When Michael Madrigale — NYC’s legendary sommelier and former Bar Boulud all-star — brings a bubbly to the table, you pay attention. When that bubbly is one of the icons of Champagne — this Billecart-Salmon Brut Réserve NV — you start salivating and running the numbers. You’ll need at least six bottles. 95 points from World of Fine Wine, the UK-based magazine that is THE industry standard-bearer, and a 93 from James Suckling who admitted “I drink this regularly and always enjoy it.” This is one of the finest multi-vintage blends from Billecart we’ve tasted. Three vintages of reserve wines — 40% Pinot Meunier, 30% Pinot Noir, and 30% Chardonnay of the finrest “first press” juice — comprise this cuvée. And it’s all flash bulbs on this beauty — from the pop of the cork to the slow, persistent bubbles, creamy mousse, bright, full orchard and stone fruit flavors, mouthwatering minerality and laser-like acidity, this is an aperitif game-changer. Direct from the pristine cellars of this 200-year-old estate — don’t blink.
Billecart-Salmon plays an incredibly pivotal role in the story of two titans of wine — given this story, that it is highly sought-after by serious collectors, seems an understatement. In his book Reflections of a Wine Merchant, the now-legendary importer Neal Rosenthal recalls the time in 1979 when he went on the hunt for an exclusive Champagne to offer the clients of his New York shop, and eventually found it through the notoriously mercurial importer Robert Chadderdon. All was hunky-dory between the men for a short while, and the Champagne was a sensation at Rosenthal’s shop. But the relationship took a nose dive and Rosenthal had no choice: travel across the pond to Mareuil-sur-Aÿ to plead with the proprietor face-to-face to give him his own allocation of Billecart-Salmon.

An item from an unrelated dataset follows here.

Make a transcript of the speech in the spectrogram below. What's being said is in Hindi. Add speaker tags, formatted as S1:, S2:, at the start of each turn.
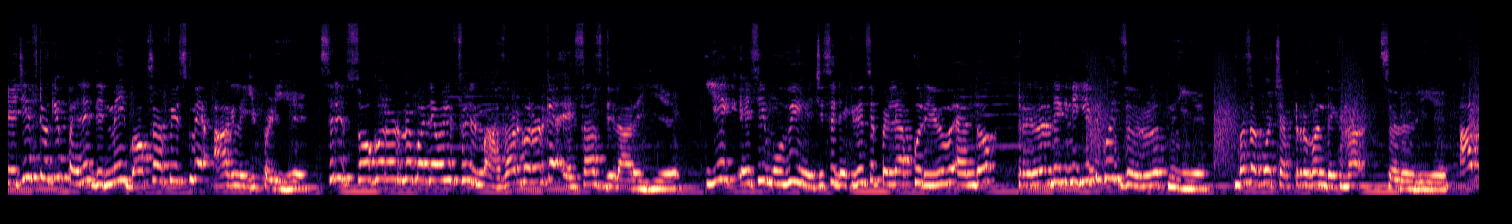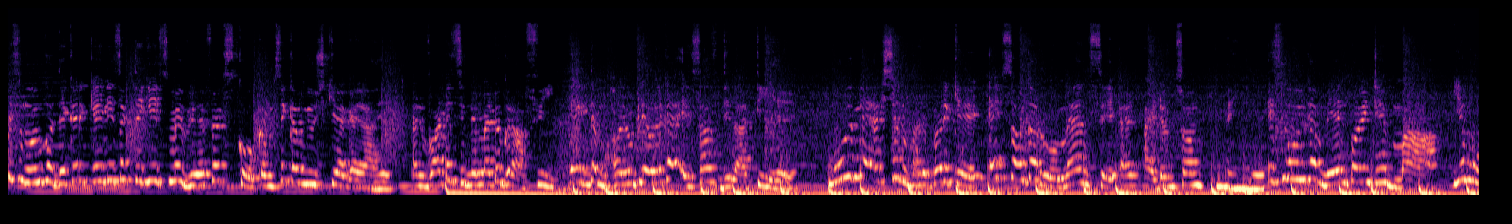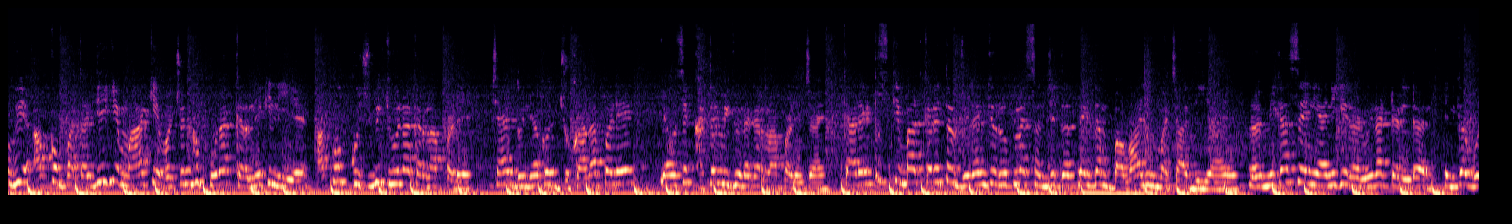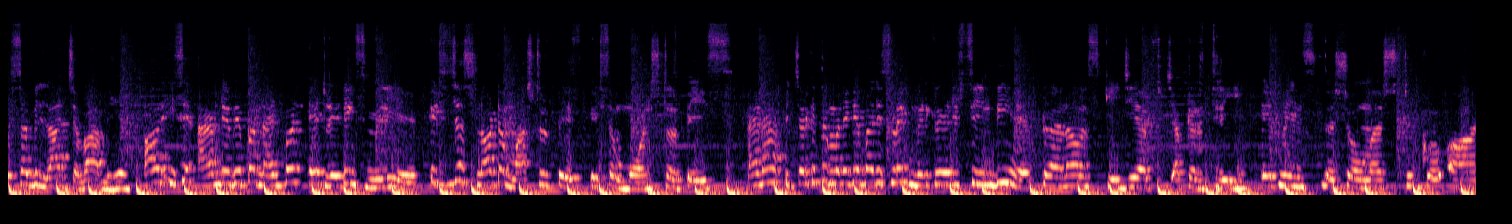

That Neal Rosenthal believed Billecart-Salmon was essential to his survival, and therefore merited a trip abroad — speaks volumes of its importance among the upper echelon of Champagne wines. On the verge of their 200th year of operation, the house is still owned and operated by the Billecart family, and still producing the exquisite bubblies that seduced, then drove a wedge between, two of the most famous figures in U.S. wine importing. And it is just as beguiling today as it was when Rosenthal and Chadderton first discovered its brilliance 40 years ago.